They Put What on Pizza?
It’s not like I have an extensive list of places I’ve traveled to prove such a thing, but I’m getting the feeling there’s no such thing as authentic pizza as every country has their own specific interpretation. That’s not that surprising considering it’s history. We think of it as strictly Italian fare, but they just solidified the tomato part in the late 1800s. It originated in ancient Greece and moved around and evolved, as things are wont to do. So says Wikipedia, at least.
That being said, you still sort of settle into the normal and accepted toppings and ingredients as an American. They’re even pretty consistent and understandable here in Germany. But, man, they have some weird combinations over here. Sure, you hear tale of the Japanese putting mayonaise on their pizza, the Saudis baking mini cheeseburgers into the crust, and so on. But I’ll just stick to what I see here in Germany. And these aren’t examples of, say, pizzas you find in gourmet pizza places. This is just your average delivery place.
The basic differences between US and German pizza aren’t too much. The crust is always much, much thinner and they don’t seem to use nearly as much cheese. All in all, this probably makes it a much healthier endeavor. As healthy as pizza can be at least. The only important difference to really note is that, should you order pepperoni, then they’ll just put a bunch of tiny peppers on it. If you want pepperoni, in the American sense, you ask for salami. Simple enough, and you learn that quick. And sausage as a topping doesn’t exist here at all, which is odd considering the German penchant for cased meat products.
Instead, here’s some of the stuff that, to me, just seems a bit weird.
Pizza Tonno – tuna, olives, and onions. This one’s really popular here. But I just can’t wrap my head around the idea of dry, cooked tuna from a can on a pizza.
That’s a Peach Club pizza, a current special at our delivery place of choice. It’s got sun-dried tomato sauce, pork strips (Germans put pork/ham on everything), bacon, peach slices, and honey.
Peach slices and honey? I’ll admit, strangely enough it doesn’t so too crazy to include the sweet with the savory meat tastes. But it’s certainly something you’d never see Dominos or Pizza Hut launching nationwide like they did here.
This is Pizza Crazy Dog (not translated, it’s in English) and it has hot dogs, Danish pickles, ketchup, grilled onions, and Danish remoulade sauce. I have to wonder if a 12 year old concocted this one.
Remoulade sauce? I’ll admit, it’s the slathering of random sauces onto the top of pizzas that’s the most puzzling to me sometimes. Sauce under the cheese, sure. Naturally. But on top, above the already included sauce? Really?
I’ve actually ordered this one, called Pizza Dutchman. It doesn’t seem that crazy as it only has ham slices, tomato, broccoli, and hollandaise sauce. That’s the part that just didn’t work. Hollandaise sauce…

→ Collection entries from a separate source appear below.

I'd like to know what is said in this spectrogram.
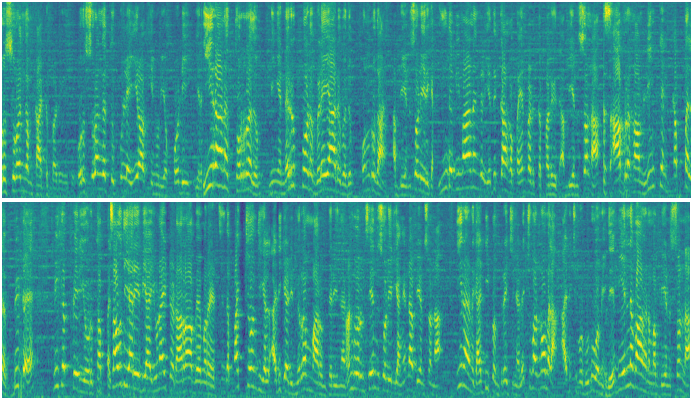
ஒரு சுரங்கம் காட்டுப்படுகிறது. ஒரு சுரங்கத்துக்குள்ள ஈராக்கினுடைய கொடி ஈரானை தொடுறதும் நீங்க நெருப்போட விளையாடுவதும் ஒன்றுதான் அப்படின்னு சொல்லியிருக்க இந்த விமானங்கள் எதுக்காக பயன்படுத்தப்படுது அப்படின்னு சொன்னா ஆப்ரஹாம் லிங்கன் கப்பலை விட மிகப்பெரிய ஒரு கப்பல். Saudi Arabia United Arab Emirates இந்த பச்சோந்திகள் அடிக்கடி நிறம் மாறும் தெரியுது? ரெண்டு சேர்ந்து சொல்லியிருக்காங்க. என்ன அப்படின்னு சொன்னா ஈரானுக்கு அடிப்பம் பிரச்சனை இல்லை சும்மா நோமலா அடிச்சு போட்டு விடுவோமே. இது என்ன வாகனம் அப்படின்னு சொன்னா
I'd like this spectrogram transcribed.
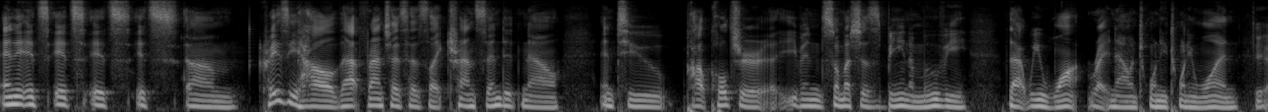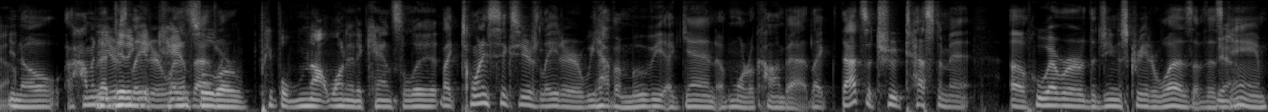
and it's it's it's it's um crazy how that franchise has like transcended now into pop culture even so much as being a movie that we want right now in 2021 Yeah. you know how many that years didn't later get what is that? canceled or people not wanting to cancel it. like 26 years later we have a movie again of mortal kombat like that's a true testament of whoever the genius creator was of this Yeah. game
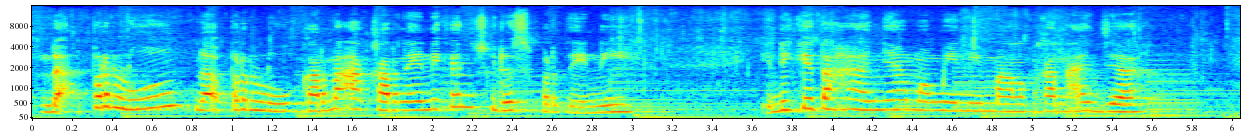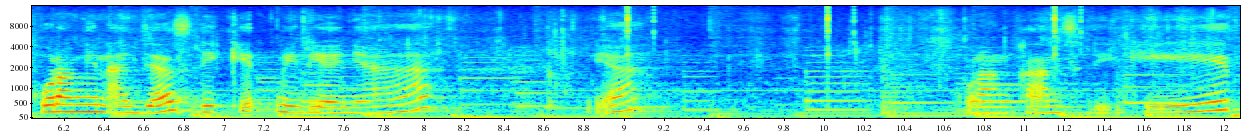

While I still maintain it’s a bit odd to sprinkle corn all over a pizza, this one still isn’t that odd. It’s got , onions, bell peppers, olives, broccoli, and the aforementioned corn.
No, to me the really odd part was that they labeled this “French Pizza.” These are not ingredients I associate with French cuisine in any way. Frankly, I’m not sure there’s one regional cuisine you could attach them all to.
I only saw these two recently. Frankly, they both look kind of disgusting. Actually, really disgusting.
The first is just bacon and eggs, which they helpfully call “British Pizza.” The second is spinach, ham, and egg.
Are these breakfast concoctions? They don’t seem to be, and even then I’d be hard pressed to dive in. An egg or two just plopped into the middle of a pizza? Really? Are they runny eggs?
And last, but certainly not least, is Strandfieber, or translated to English, “Beach Fever.”
It has honey mustard sauce (instead of tomato), edamer cheese, chicken breast, mozarella slices, and mandarin orange slices. Mandarin orange slices? Really? REALLY?
Does this just make you want to rush to the shores? Does it fill your head with images of palm trees and sand and…orange slices?
As I said though, these are just weird to me. But I’ve yet to see anchovies on any menu here (not that I’ve known anyone to order it in America) which might strike Germans as disgusting, but it is, um, interesting nonetheless. Hell, I once had a slice of pizza at a Pizza Hut in Hannover that had cream cheese baked into the crust. It wasn’t half bad. I think corn was involved too.
But tell Germans you put melted butter on your salty popcorn and they’ll look at you like you told them you poured liquid feces on it. To each his own I guess, but I’ll stick to pizzas with sauces under the cheese. And without randomly assigned fruit slices (pineapple excepted, of course).